William Wordsworth (1770- 1850), British poet, credited with ushering in the English Romantic Movement with the publication of Lyrical Ballads(1798) in collaboration with Samuel Taylor Coleridge.Samuel Taylor Coleridge
William Wordsworth was born on 7 April 1770 in Cockermouth, Cumberland, in the Lake District. His father was John Wordsworth, Sir James Lowther's attorney. The magnificent landscape deeply affected Wordsworth's imagination and gave him a love of nature. He lost his mother when he was eight and five years later his father. The domestic problems separated Wordsworth from his beloved and neurotic sister Dorothy, who was a very important person in his life.

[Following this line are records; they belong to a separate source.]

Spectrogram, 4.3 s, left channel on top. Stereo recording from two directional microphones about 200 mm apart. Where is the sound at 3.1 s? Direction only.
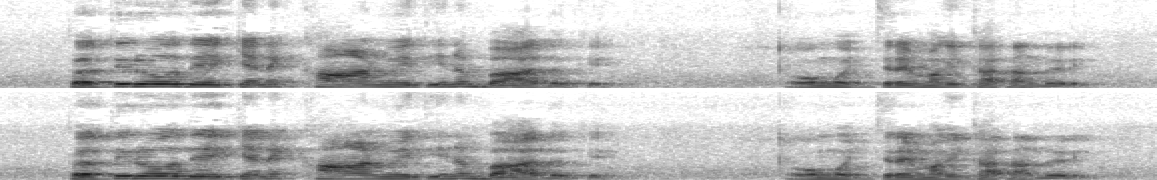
35° left (ahead or behind).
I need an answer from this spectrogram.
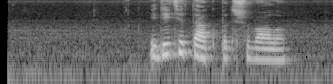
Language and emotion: Russian, neutral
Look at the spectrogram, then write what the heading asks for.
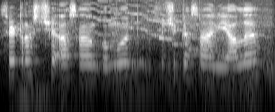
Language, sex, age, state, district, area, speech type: Kashmiri, male, 45-60, Jammu and Kashmir, Budgam, urban, spontaneous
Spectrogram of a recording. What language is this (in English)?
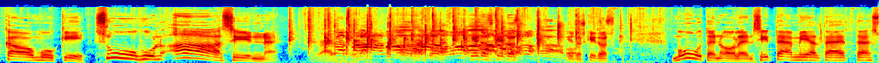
Finnish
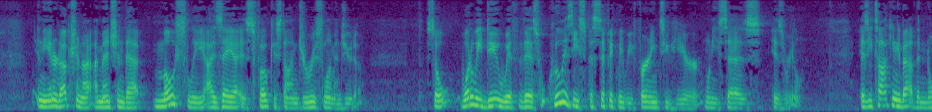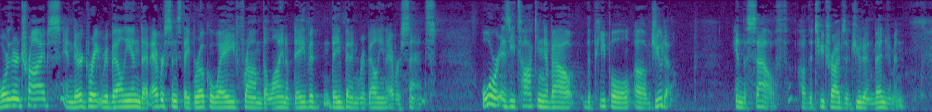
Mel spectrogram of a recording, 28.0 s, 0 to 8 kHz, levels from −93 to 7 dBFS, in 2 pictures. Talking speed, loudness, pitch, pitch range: 170 wpm, -21 LUFS, 140 Hz, 130-160 Hz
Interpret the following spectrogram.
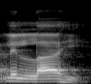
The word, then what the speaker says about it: lillahi: Anehnya, tatkala huruf sebelumnya berharokat kasroh, lamnya terbaca lam. Contohnya lillahi, lillahi.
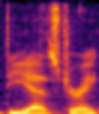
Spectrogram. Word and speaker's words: X Drake: would be X drink because like I said it is actually pronounced Diaz Drake it means 10 Drake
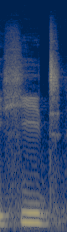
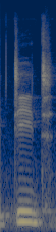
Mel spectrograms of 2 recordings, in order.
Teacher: there's some changes in pronunciation for example head would be heed dead would be did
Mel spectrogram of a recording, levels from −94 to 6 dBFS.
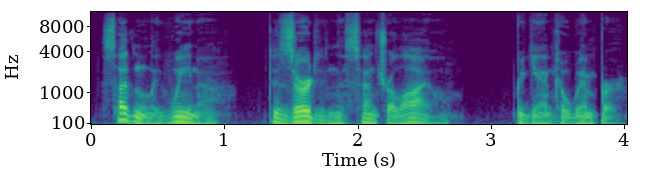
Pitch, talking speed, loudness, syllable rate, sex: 90 Hz, 150 wpm, -20 LUFS, 5.8 syllables/s, male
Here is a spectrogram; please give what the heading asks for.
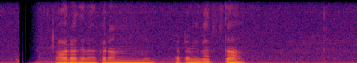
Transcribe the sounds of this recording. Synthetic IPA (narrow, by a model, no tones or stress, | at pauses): aːɾaːd̪ɐnaːkɐɾanːəpɐʈɐnɡɐd̪ːaː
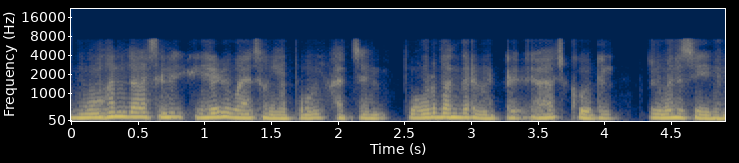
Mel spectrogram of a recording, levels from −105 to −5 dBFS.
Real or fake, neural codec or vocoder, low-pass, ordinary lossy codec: fake; codec, 16 kHz, 1 kbps, FreqCodec, smaller model; 7.2 kHz; none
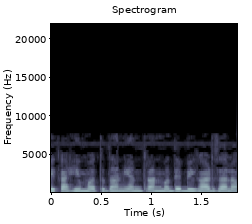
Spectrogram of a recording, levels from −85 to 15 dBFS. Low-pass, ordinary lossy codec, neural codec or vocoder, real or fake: none; none; none; real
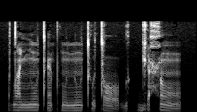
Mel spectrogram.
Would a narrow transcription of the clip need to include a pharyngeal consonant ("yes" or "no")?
yes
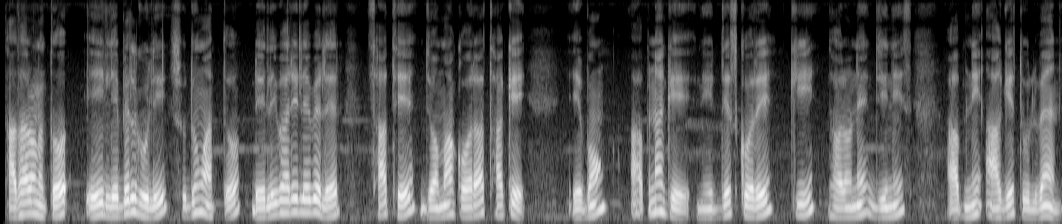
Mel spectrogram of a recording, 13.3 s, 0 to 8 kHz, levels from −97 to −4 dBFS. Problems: background sounds at intervals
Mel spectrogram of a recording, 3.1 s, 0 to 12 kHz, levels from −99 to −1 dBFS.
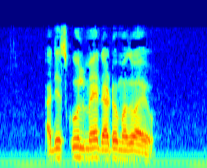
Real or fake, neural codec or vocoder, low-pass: real; none; 7.2 kHz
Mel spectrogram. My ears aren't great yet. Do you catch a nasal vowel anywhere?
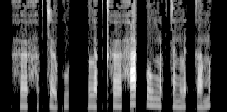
no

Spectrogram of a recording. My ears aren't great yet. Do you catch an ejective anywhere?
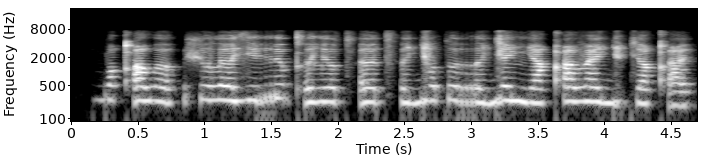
yes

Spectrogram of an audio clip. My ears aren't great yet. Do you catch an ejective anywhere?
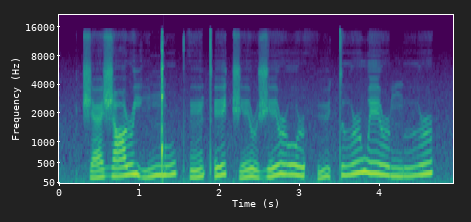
yes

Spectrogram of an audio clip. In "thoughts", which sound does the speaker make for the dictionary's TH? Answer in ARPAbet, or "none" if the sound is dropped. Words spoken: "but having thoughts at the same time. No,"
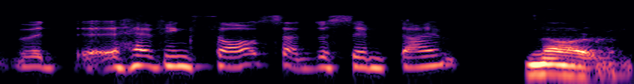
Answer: TH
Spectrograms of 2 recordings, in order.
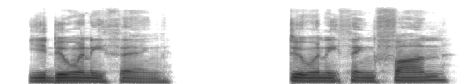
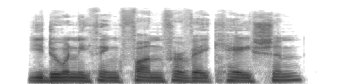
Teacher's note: then the next word anything we sometimes drop the A and we're going to push those two together because there's two n sounds side by side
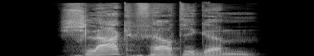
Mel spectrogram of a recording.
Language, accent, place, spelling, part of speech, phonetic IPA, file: German, Germany, Berlin, schlagfertigem, adjective, [ˈʃlaːkˌfɛʁtɪɡəm], De-schlagfertigem.ogg
- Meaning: strong dative masculine/neuter singular of schlagfertig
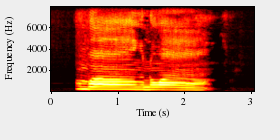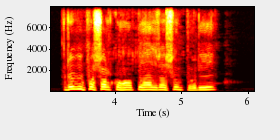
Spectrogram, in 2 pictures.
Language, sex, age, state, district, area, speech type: Santali, male, 45-60, West Bengal, Malda, rural, spontaneous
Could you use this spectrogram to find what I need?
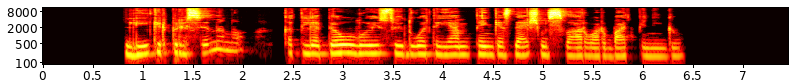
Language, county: Lithuanian, Alytus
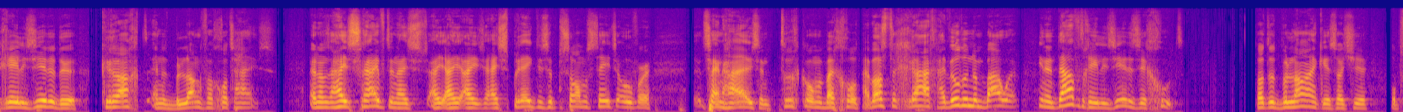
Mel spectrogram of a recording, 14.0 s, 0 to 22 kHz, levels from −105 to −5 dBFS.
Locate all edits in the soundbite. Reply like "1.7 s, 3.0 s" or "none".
8.6 s, 10.4 s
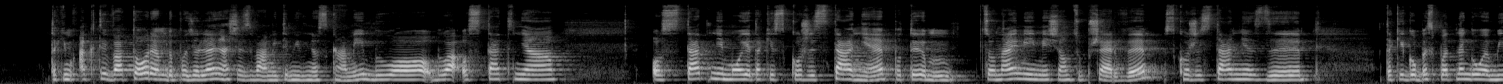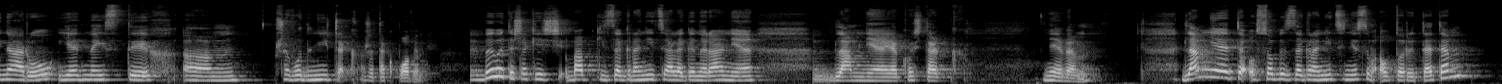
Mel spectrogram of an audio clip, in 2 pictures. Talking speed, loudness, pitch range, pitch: 115 wpm, -21 LUFS, 205-230 Hz, 220 Hz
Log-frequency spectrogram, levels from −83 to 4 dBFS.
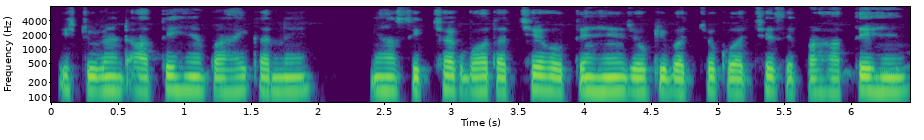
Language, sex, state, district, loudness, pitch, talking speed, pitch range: Hindi, male, Bihar, Lakhisarai, -18 LUFS, 130 Hz, 165 wpm, 125-130 Hz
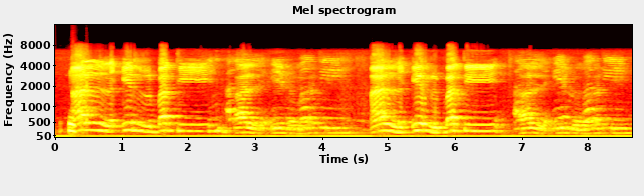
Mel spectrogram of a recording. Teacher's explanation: را کو ترقیق ترقیق کے ساتھ پڑھیں گے، را ساکن ما قبل کسرہ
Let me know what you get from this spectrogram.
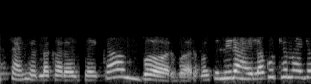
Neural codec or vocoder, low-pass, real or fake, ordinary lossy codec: none; 3.6 kHz; real; Opus, 24 kbps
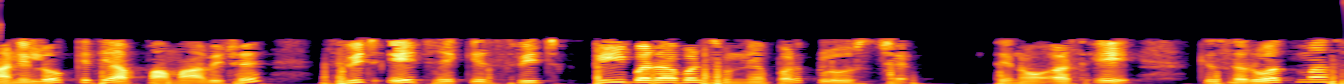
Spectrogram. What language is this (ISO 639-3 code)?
guj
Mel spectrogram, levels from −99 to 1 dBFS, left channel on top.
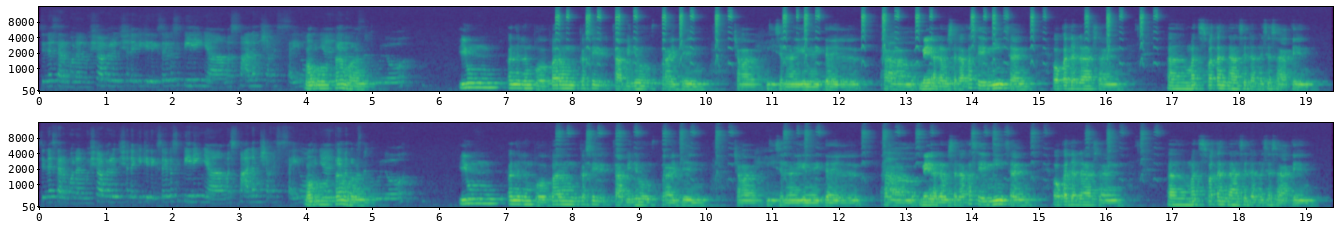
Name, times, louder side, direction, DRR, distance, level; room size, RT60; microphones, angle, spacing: voice 1, 0.0-5.5 6.5-6.6 10.7-11.3 12.7-13.2, right 3 dB, 35° right, 1 dB, 1.1 m, -36 dB
voice 2, 4.0-4.9 6.3-12.3 12.6-14.9 15.2-16.2 16.5-16.7 16.9-19.0, equal, 20° left, 2 dB, 0.7 m, -25 dB
sound 1, 7.7-9.0 9.3-9.8 10.1-10.4 11.2-11.7 12.3-13.4 14.0-14.6 14.9-15.1 15.7-15.8 16.0-16.8, left 13 dB, 60° left, 0.4 m, -26 dB
9.3 x 4.6 x 3.9 m, 0.83 s
head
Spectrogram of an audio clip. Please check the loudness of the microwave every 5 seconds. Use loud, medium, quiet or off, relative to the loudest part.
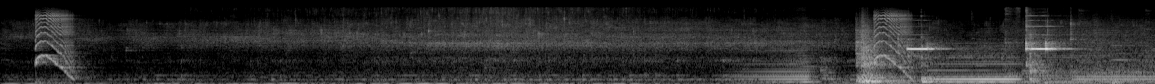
off, loud, loud.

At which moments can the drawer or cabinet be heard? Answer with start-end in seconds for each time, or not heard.
0.3-0.8, 8.7-9.2.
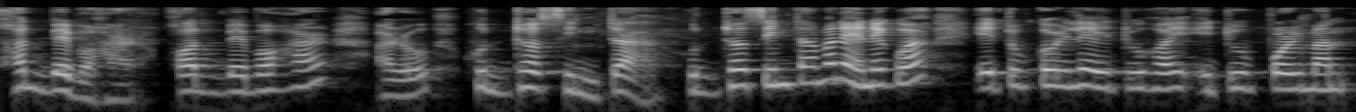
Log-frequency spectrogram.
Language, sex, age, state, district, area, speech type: Assamese, female, 45-60, Assam, Dibrugarh, urban, spontaneous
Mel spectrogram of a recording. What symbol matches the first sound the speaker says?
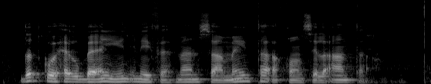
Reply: d̪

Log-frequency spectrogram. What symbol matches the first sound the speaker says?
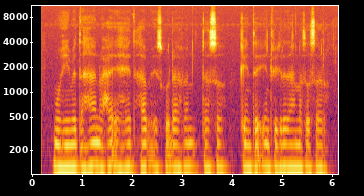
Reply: m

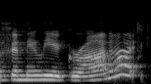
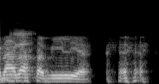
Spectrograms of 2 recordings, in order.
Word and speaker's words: Sagrada Familia: the famous monuments and what's it called, the Familia Grada, if I've pronounced that correctly. You're Spanish. You're not your Spanish, but your Spanish is probably better than me. Sagrada Familia.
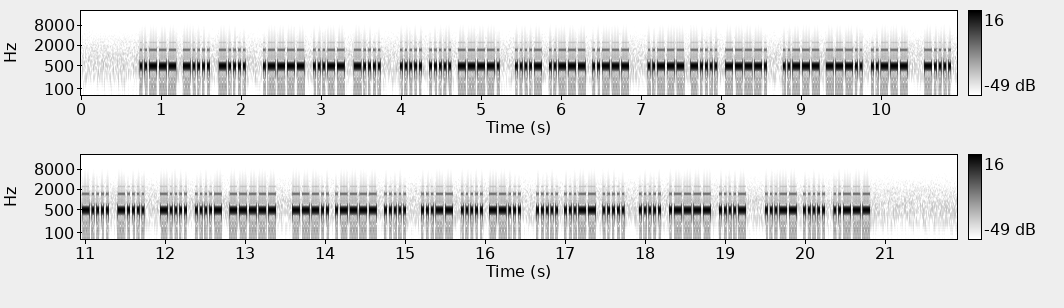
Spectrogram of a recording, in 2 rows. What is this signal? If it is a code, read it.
Morse code, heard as a keyed tone, hand-sent with a paddle, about 40 wpm, 490 Hz. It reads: 266 136 559 422 269 282 666 640 815 357 535 514 352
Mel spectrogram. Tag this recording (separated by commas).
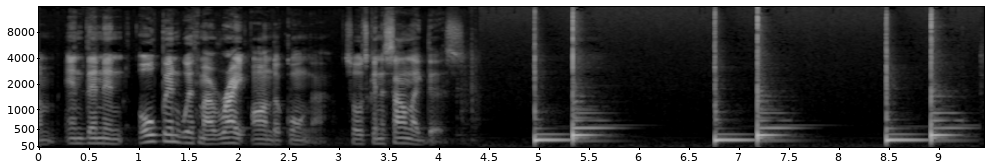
playing congas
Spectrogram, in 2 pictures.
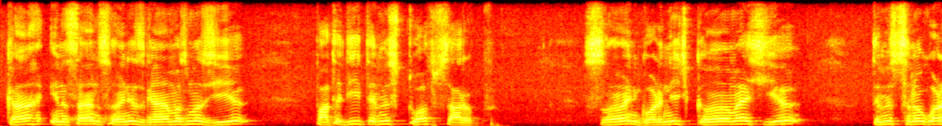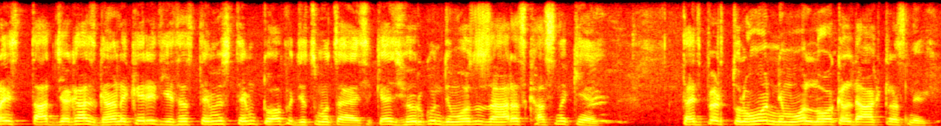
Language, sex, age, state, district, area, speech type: Kashmiri, male, 18-30, Jammu and Kashmir, Shopian, rural, spontaneous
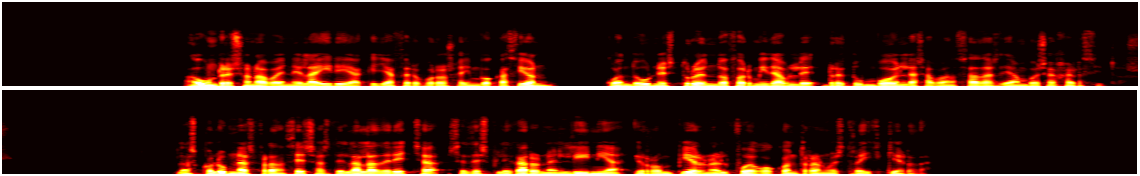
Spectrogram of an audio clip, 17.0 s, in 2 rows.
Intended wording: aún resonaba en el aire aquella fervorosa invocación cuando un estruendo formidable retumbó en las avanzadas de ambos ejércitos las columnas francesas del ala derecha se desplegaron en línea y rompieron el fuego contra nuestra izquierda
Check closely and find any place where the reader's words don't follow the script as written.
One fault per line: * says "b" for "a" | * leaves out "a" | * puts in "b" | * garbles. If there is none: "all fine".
all fine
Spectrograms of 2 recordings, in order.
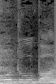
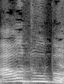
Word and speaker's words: Audubon: A-U-D, ja. A-U-D und dann U und dann B-O-N, hätte ich gesagt. Audubon. – Wie man spricht. – Entschuldigung. Audubon. – Ja, genau. – Audubon.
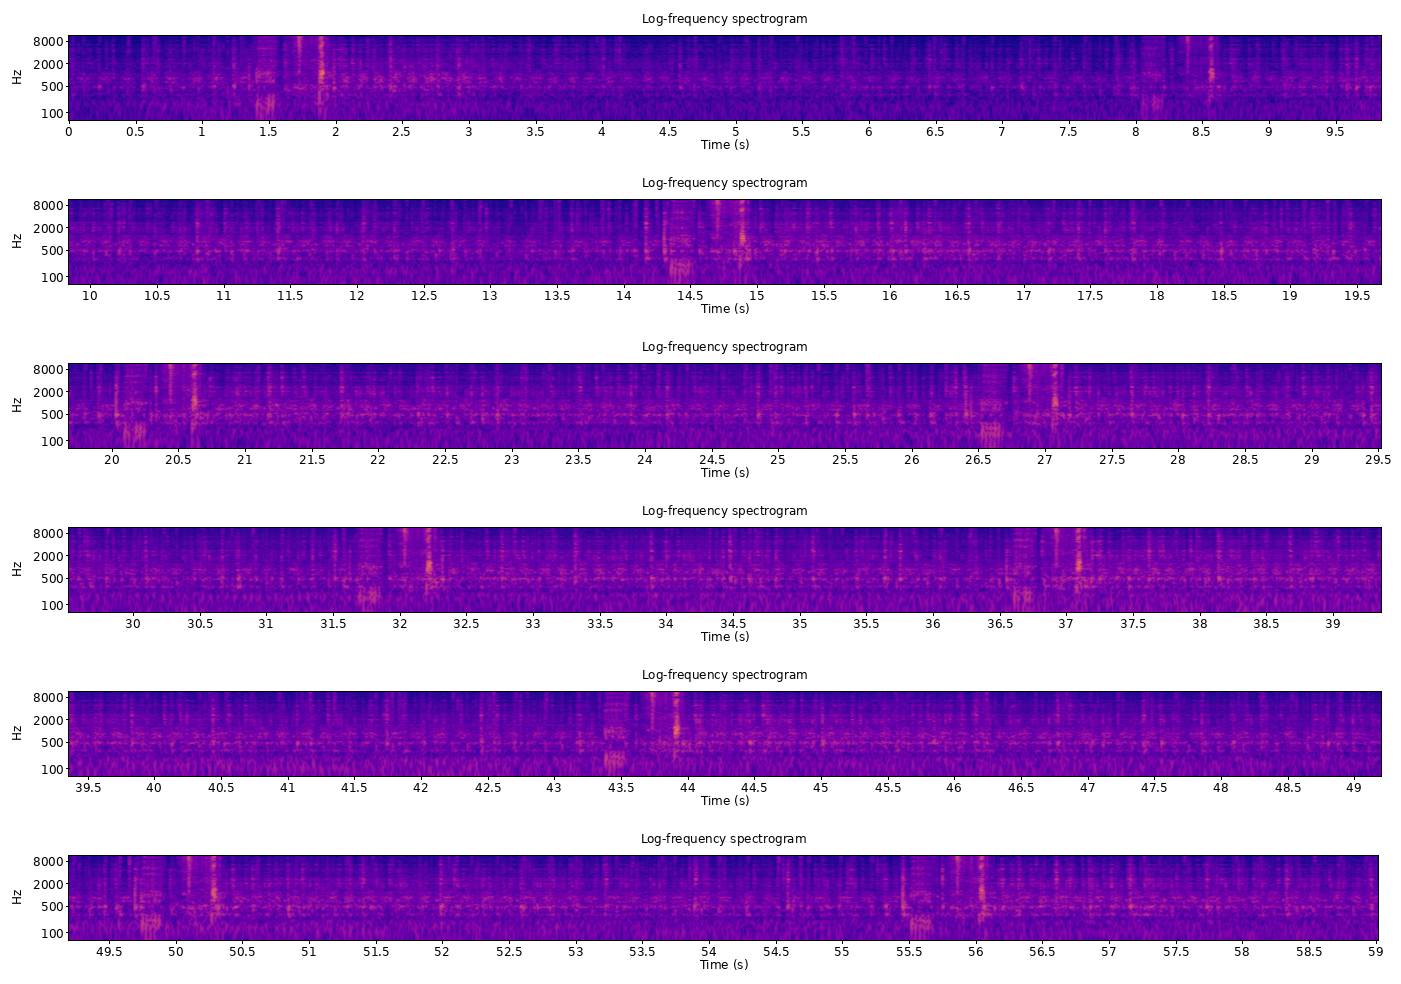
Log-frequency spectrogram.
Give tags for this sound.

Behold her, single in the field, Yon solitary Highland Lass! Reaping and singing by herself; Stop here, or gently pass! Alone she cuts and binds the grain, And sings a melancholy strain; O listen! for the Vale profound Is overflowing with the sound.
No Nightingale did ever chaunt More welcome notes to weary bands Of travellers in some shady haunt, Among Arabian sands: A voice so thrilling ne'er was heard In spring-time from the Cuckoo-bird, Breaking the silence of the seas Among the farthest Hebrides.
Will no one tell me what she sings?-- Perhaps the plaintive numbers flow For old, unhappy, far-off things, And battles long ago: Or is it some more humble lay, Familiar matter of to-day? Some natural sorrow, loss, or pain, That has been, and may be again?
Whate'er the theme, the Maiden sang As if her song could have no ending; I saw her singing at her work, And o'er the sickle bending;-- I listened, motionless and still; And, as I mounted up the hill, The music in my heart I bore, Long after it was heard no more
The Solitary Reaper From Wikipedia, the free encyclopedia The Solitary Reaper is a poem by William Wordsworth in which the poet recounts his tale of meeting with a girl, reaping in the fields alone. William Wordsworth In this poem, the poet William Wordsworth describes and exemplifies a once in a lifetime kind of memory that is meant to be taken out of the vaults of memory and savoured forever.
The poet sees a 'highland lass' (a girl who lives in highland) reaping the crop and singing while she does so. She is all alone in the field and is cutting and binding the grains accompanied by her melancholy and gloomy song. The maiden's song is so euphonious and overwhelming that it is overflowing the valley.
The poet compares the song of the girl with a song of a nightingale, soothing his sorrows and easing his weariness just in the same way as the nightingale welcomes the weary travelers in the shady oasis in the Arabian sands. It is also compared to the song of a cuckoo bird, which is harbinger of summer and bringer of happiness. The song of the maiden is as thrilling and persuasive as the song of the cuckoo bird which is effective enough to break the silence of the seas.
The poet cannot understand the dialect of the song, so, he is unable to comprehend its meaning, but is able to gauge from its sad tone that it probably relates to some unhappy memory or some battles fought long ago. The poet also feels that the song may be about the commonplace and unanimous things like sorrow, loss or pain.
The poet felt that the girl's song had no end and would endure forever. The poet saw the girl singing as the sickle bent over. The song was so mesmerizing and spellbinding that it held the poet motionless and still. As the poet monted over the hill, the song could not be heard but it left an indelible impression on the poet's heart. For the poet, it always remained to be a fresh and evocative memory.
Wordsworth's preface to the 'lyrical ballads' argues that poetry contains a natural delineation of human passions, human characters, and human incidents and that it ought not be judged by the presence of artificial, poetic diction. Rather, the language of conversation in the middle and lower classes of society can be its medium. The Solitary Reaper exemplifies these beliefs
Who is the solitary reaper? What is she doing? What is the theme of her song? The song of the girl is compared to---- What are the possibilities about the theme of the song?